Well over a month after leaving Kyzyl, tired and shaggy with a few new wounds and a few pairs of very dirty socks, I finally made it back to my apartment. I was strangely excited to be back in this dirty city. I'm beginning to get resettled and notice a drastic improvement in my Tuvan and a fairly major change in my daily habits. The Russian-style tea that I drank before leaving has been replaced by Tuvan tea, milky and salty, and the first three items in my refrigerator were milk, butter, and smetana. Now it's time to pick up a few more articles of winter clothing and prepare to learn why these people measure their lifespan in winters. This morning at 10:15 it was -10 C outside (16 F) and the days have stopped really warming up. Thankfully, my apartment is south-facing and there is always hot tea being sold in the market.
A couple of you have asked about the local reaction to the events and fallout of September 11. That evening, I returned home after a couple of rounds of vodka and one of Jack Daniel's with my friend, Arthur. Slightly inebriated, I turned on the TV to see the North Tower of the WTC on fire. I assumed that a bomb had gone off and tried to figure out how they could film the North Tower so that it completely hid the other tower, which wasn't in view. Slowly the news unfolded: airplanes, the Pentagon, the South Tower falling down. Thankfully, the news programs were showing the CNN footage and I was able to hear the English under the Russian dubbing. I watched the North Tower go down. It was really weird. The next day, around noon, I turned on the TV to see if there was any more news. Instead, I caught the last 30 minutes of "Koyanisqattsi" --- it was altogether too much. Over the next few days everyone was very apologetic to me and asked if I had friends in NY or if I would return to the States. I was interviewed by one of the local papers --- I said something to the effect that my greatest fear was that the US would hastily go to war against a group of people that you can't really fight a conventional war against. Hmmm. Anyway, now I'm hearing about anthrax in the US Mail and so forth. It's a strange feeling to go to the other side of the world and be more worried about the people I left behind than they need to be about me.

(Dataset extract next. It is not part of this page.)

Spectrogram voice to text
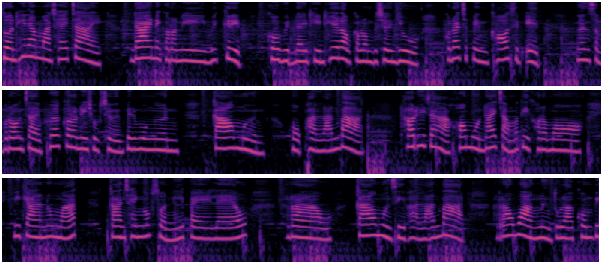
ส่วนที่นำมาใช้จ่ายได้ในกรณีวิกฤตโควิด -19 ที่เรากำลังเผชิญอยู่ ก็น่าจะเป็นข้อ 11 เงินสำรองจ่ายเพื่อกรณีฉุกเฉินเป็นวงเงิน 96,000 ล้านบาท เท่าที่จะหาข้อมูลได้จากมติครม มีการอนุมัติ การใช้งบส่วนนี้ไปแล้ว ราว 94,000 ล้านบาท ระหว่าง 1 ตุลาคมปี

That's the news from Tuva. Sorry for the length of this one. More stories as they come.